Stored data:

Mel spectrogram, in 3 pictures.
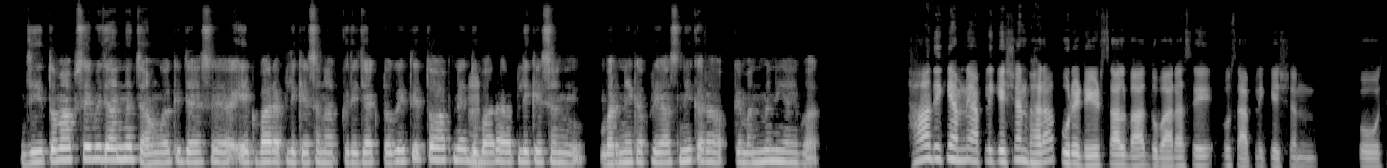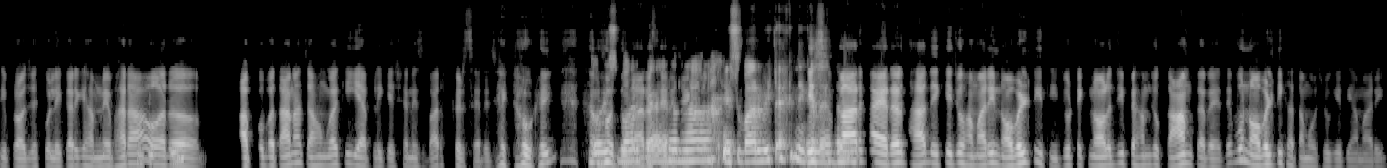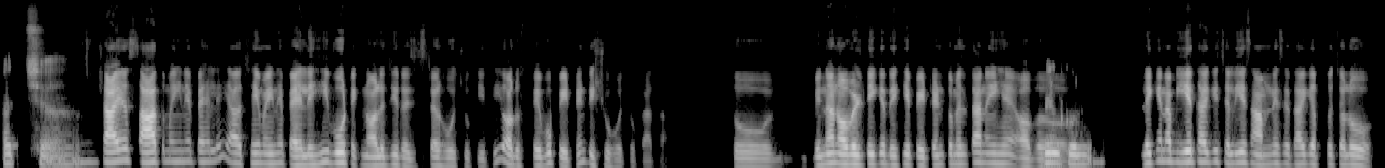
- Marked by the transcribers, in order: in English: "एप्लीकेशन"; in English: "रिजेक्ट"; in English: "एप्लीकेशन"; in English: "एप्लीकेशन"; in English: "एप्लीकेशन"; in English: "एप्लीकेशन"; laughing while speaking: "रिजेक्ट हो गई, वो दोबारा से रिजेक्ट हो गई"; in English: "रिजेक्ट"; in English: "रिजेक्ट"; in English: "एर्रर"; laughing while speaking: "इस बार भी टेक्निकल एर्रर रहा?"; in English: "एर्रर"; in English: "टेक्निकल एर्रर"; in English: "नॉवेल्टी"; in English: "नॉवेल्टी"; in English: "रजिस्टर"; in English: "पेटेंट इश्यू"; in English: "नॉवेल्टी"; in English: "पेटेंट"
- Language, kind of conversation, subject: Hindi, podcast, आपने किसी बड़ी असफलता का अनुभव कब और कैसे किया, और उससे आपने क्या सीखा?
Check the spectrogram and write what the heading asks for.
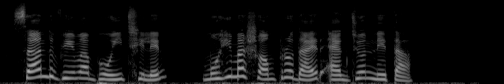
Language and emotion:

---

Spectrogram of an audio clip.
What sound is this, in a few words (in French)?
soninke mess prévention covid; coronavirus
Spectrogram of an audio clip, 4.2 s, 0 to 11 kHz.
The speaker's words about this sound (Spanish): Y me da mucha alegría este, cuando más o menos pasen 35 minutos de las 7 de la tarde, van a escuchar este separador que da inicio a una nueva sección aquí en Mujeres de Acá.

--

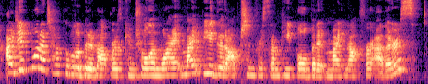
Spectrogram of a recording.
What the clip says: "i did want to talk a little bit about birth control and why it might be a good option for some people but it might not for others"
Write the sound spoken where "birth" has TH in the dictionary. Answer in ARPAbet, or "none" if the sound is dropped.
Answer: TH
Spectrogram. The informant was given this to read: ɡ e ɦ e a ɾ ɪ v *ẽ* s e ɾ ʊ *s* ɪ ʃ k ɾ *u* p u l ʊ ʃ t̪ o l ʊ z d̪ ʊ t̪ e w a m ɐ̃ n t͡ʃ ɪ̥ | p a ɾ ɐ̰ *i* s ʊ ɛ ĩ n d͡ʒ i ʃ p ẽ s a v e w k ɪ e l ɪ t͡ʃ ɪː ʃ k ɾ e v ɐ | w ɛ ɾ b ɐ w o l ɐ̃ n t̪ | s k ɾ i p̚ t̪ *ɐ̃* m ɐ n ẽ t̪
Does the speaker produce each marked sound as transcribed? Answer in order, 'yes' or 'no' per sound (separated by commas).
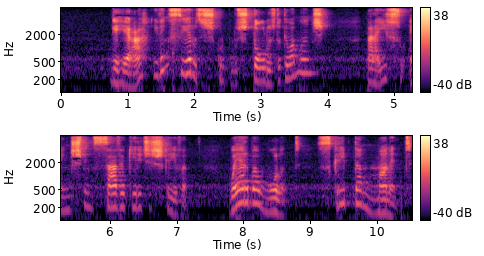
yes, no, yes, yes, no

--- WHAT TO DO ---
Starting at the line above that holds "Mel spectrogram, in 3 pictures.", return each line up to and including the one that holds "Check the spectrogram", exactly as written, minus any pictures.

--- YOUR SOLUTION ---
Mel spectrogram, in 3 pictures.
- Marked by the transcribers, in order: in English: "एप्लीकेशन"; in English: "रिजेक्ट"; in English: "एप्लीकेशन"; in English: "एप्लीकेशन"; in English: "एप्लीकेशन"; in English: "एप्लीकेशन"; laughing while speaking: "रिजेक्ट हो गई, वो दोबारा से रिजेक्ट हो गई"; in English: "रिजेक्ट"; in English: "रिजेक्ट"; in English: "एर्रर"; laughing while speaking: "इस बार भी टेक्निकल एर्रर रहा?"; in English: "एर्रर"; in English: "टेक्निकल एर्रर"; in English: "नॉवेल्टी"; in English: "नॉवेल्टी"; in English: "रजिस्टर"; in English: "पेटेंट इश्यू"; in English: "नॉवेल्टी"; in English: "पेटेंट"
- Language, kind of conversation, subject: Hindi, podcast, आपने किसी बड़ी असफलता का अनुभव कब और कैसे किया, और उससे आपने क्या सीखा?
Check the spectrogram and write what the heading asks for.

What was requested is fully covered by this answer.